Sweet Sicamous! Family makes gingerbread model of historic B.C. ship

Sweet Sicamous! Family makes gingerbread model of historic B.C. ship

With an estimated 10 hours left on the project, one of the creators says it’s nearly done

It might not float, as the real SS Sicamous did during record-level flooding earlier this year, but a gingerbread model of the famous historical ship is a pretty sweet project.

Made by Bill and Corinne Driedger and Bill’s sister and brother-in-law Nettie and Herman Steuernagel, Bill said he estimates the project still has another 10 hours left — which he called “getting close.”

“I spent most of the day yesterday on it,” Bill said. “Whenever we get a chance, we poke away at it. We were trying to get it done before Christmas, but I’m not sure that’s going to happen.”

Maybe not — especially if the couples dip too much into the eggnog.

“We did the Eiffel Tower a couple of years ago as a project, and we’ve been meaning to do another one, and since we did that in northern Alberta, I guess all four of us moved to Penticton,” Bill said, adding they floated the idea of doing the Sicamous last year.

“But we never got around to it with travel and whatnot. So today and this year we decided to tackle it. The sizing isn’t 100 per cent, but it’s just fun.”

Bill said it would have taken significantly longer to try to get everything to scale, but it isn’t a half-baked project, as it is. What might be the most challenging part coming up is the paddlewheel at the back of the steamship, something the team of bread-gineers (OK, that one might be a stretch) would have to tackle gingerly.

“I’m not sure how that’s going to happen,” he said.

Compared to the Eiffel Tower, Bill said the SS Sicamous has been a bit of a more complicated recipe.

“The Eiffel Tower’s so skinny, and we kind of just did it on a whim,” he said. “This guy, there’s a lot more going on trying to get it to look right.”

The cookies haven’t crumbled yet, but Bill said if a fatal mistake means sweet demise for the doughy ship, what remains is easily — and cheerfully — cleaned up.


@dustinrgodfrey

dustin.godfrey@pentictonwesternnews.com

Like us on Facebook and follow us on Twitter.

Get local stories you won't find anywhere else right to your inbox.
Sign up here

Just Posted

Mayor Walt Cobb waves from atop a tractor as he turns onto Oliver Street in the Daybreak Rotary’s annual Stampede Parade. Patrick Davies photo.
Lack of funding, volunteers has Daybreak Rotary bowing out of Williams Lake Stampede parade

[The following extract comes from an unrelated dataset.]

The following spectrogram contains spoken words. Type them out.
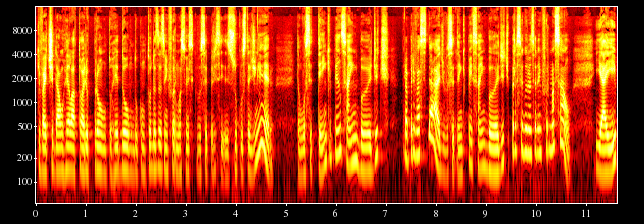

Club learned this week it won’t be receiving local government funding, for the second year in a row

A nurse performs a test on a patient at a drive-in COVID-19 clinic in Montreal, on Wednesday, October 21, 2020. (THE CANADIAN PRESS/Paul Chiasson)
30 new COVID-19 cases, five more deaths in Interior Health

This brings the total number of cases to 7,271 since testing began

Williams Lake’s Brock Hoyer films a segment of the newly-released The Way Home in the city of Revelstoke. (Ryen Dunford photo)
Brock Hoyer stars in new snowbike film: The Way Home

The film is completely free and was released on YouTube on Jan. 22, 2021

The body of Kenneth Seymour Michell was discovered Jan. 14, 2021, behind a Williams Lake business a day after he was released by a judge on conditions. (Photo submitted)
Family looks for answers after Indigenous man dies by suicide following release from custody

System does not care about Indigenous peoples, says First Nations Leadership Council

FILE – A COVID-19 vaccine being prepared. (Olivia Sullivan/Sound Publishing)
B.C. seniors 80 years and older to get COVID vaccine details over next 2 weeks: Henry

Province is expanding vaccine workforce as officials ramp up age-based rollout

Dr. Bonnie Henry talk about the next steps in B.C.'s COVID-19 Immunization Plan during a press conference at Legislature in Victoria, B.C., on Friday, January 22, 2021. THE CANADIAN PRESS/Chad Hipolito
456 new COVID-19 cases in B.C., 2 deaths

Since January 2020, 78,278 have tested positive for the novel coronavirus in B.C.

Cannabis bought in British Columbia (Ashley Wadhwani/Black Press Media)
Is it time to start thinking about greener ways to package cannabis?

Packaging suppliers are still figuring eco-friendly and affordable packaging options that fit the mandates of Cannabis Regulations

A health-care worker prepares a dose of the Pfizer-BioNTech COVID-19 vaccine at a UHN COVID-19 vaccine clinic in Toronto on Thursday, January 7, 2021. (THE CANADIAN PRESS/Nathan Denette)
Vaccinating essential workers before seniors in B.C. could save lives: experts

A new study says the switch could also save up to $230 million in provincial health-care costs

The late Michael Gregory, 57, is accused of sexually exploiting six junior high students between 1999 and 2005. (Pixabay)
Former Alberta teacher accused of sexually assaulting students found dead in B.C.

Mounties say Michael Gregory’s death has been deemed ‘non-suspicious’

According to a new poll, a majority of Canadians want to see illicit drugs decriminalized. (THE ASSOCIATED PRESS)
Majority of Canadians think it’s high time to decriminalize illicit drugs: poll

More than two-times the B.C. residents know someone who died from an overdose compared to rest of Canada

Interior Health officially declared a COVID-19 outbreak at Creekside Landing in Vernon on Jan. 3, which was followed by the first death from the virus 10 days later. (Kaigo photo)
COVID outbreak over at Vernon care home

Creekside Landing cleared of coronavirus, despite additional death in last day

(Black Press Media file photo)
B.C. residents can reserve provincial camp sites starting March 8

B.C. residents get priority access to camping reservations in province

Two women were arrested in Nanaimo for refusing to wear masks and causing disturbance on a BC Ferries vessel. (File photo)
B.C. ferry passengers arrested and fined for disturbance, refusing to wear masks

Police said woman threatened their pensions in Feb. 21 incident aboard Nanaimo-bound boat

Most Read